Finally, former President Laurent Gbagbo and his supporters were too weak to effectively resist outside intervention in in the country.
Why is it that the UN has taken strong action to respond to some crises, like those in Northern Iraq, Somalia, Bosnia, Sierra Leone or—more recently Libya—but not to other like those in Colombia, Myanmar, Sudan, or—currently—Syria?

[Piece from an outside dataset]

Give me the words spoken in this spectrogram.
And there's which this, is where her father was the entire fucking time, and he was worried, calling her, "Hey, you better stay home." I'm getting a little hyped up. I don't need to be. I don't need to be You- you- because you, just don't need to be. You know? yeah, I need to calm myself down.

The scholarship on humanitarian intervention often argues that each humanitarian crisis (and the responses to them) is historically unique and therefore requires a case-by-case explanation.By the time the UN decided to authorize military action, large parts of the country were controlled by forces loyal to Gbagbo’s opponent Alassane Ouattara.Libya As in the crises in Bosnia and in Côte d’Ivoire, humanitarian intervention in Libya was driven by more than one factor.Explaining limited UN action (or inaction) A limited response of the UN to a humanitarian crisis, such as UN observer missions, humanitarian assistance, or even complete inaction of the UN, is best explained by the ability of a potential target state to resist outside intervention (e.g., through military capabilities). Military capabilities must be either complemented by a low level of previous UN involvement; or by a relatively low level of human suffering and spill over effect to neighbouring countries.A few brief examples may help to illustrate how these four factors interact to lead to strong or limited UN action.Moreover, the substantial and longstanding involvement of the UN in the country generated an additional institutional dynamic pushing towards intervention.The UN had invested heavily in the resolution of the crisis in Côte d’Ivoire—most notably through peacekeeping and peacebuilding.Some scholars and observers heavily criticize this practice, arguing that the selectiveness of humanitarian interventions undermines their legitimacy and ultimately their success; that the uneven response to humanitarian emergencies suggests that these intervention are motivated not by humanitarian concerns but by the military and economic interests of powerful states; and that the selective enforcement of human rights norms undermines the emerging rule of law in international politics (for examples see Chomsky 1999) Others disagree and claim that selectivity is not only unavoidable for the UN but also desirable.The selectivity of humanitarian intervention, so the argument goes, reduces the risk of over commitment; it helps to maintain cooperation among the great powers; and it prevents the UN from becoming involved in ill-conceived operations (see Roberts and Zaum 2008) But what explains why UN humanitarian interventions remain selective in the first place?This variation in Security Council action raises the important question of what factors motivate United Nations intervention.The United Nations (UN) selective response to humanitarian crises—as evidenced most recently by the organisation’s uneven reaction to the conflicts in Libya and Syria—is arguably among the most contentious issues in international politics.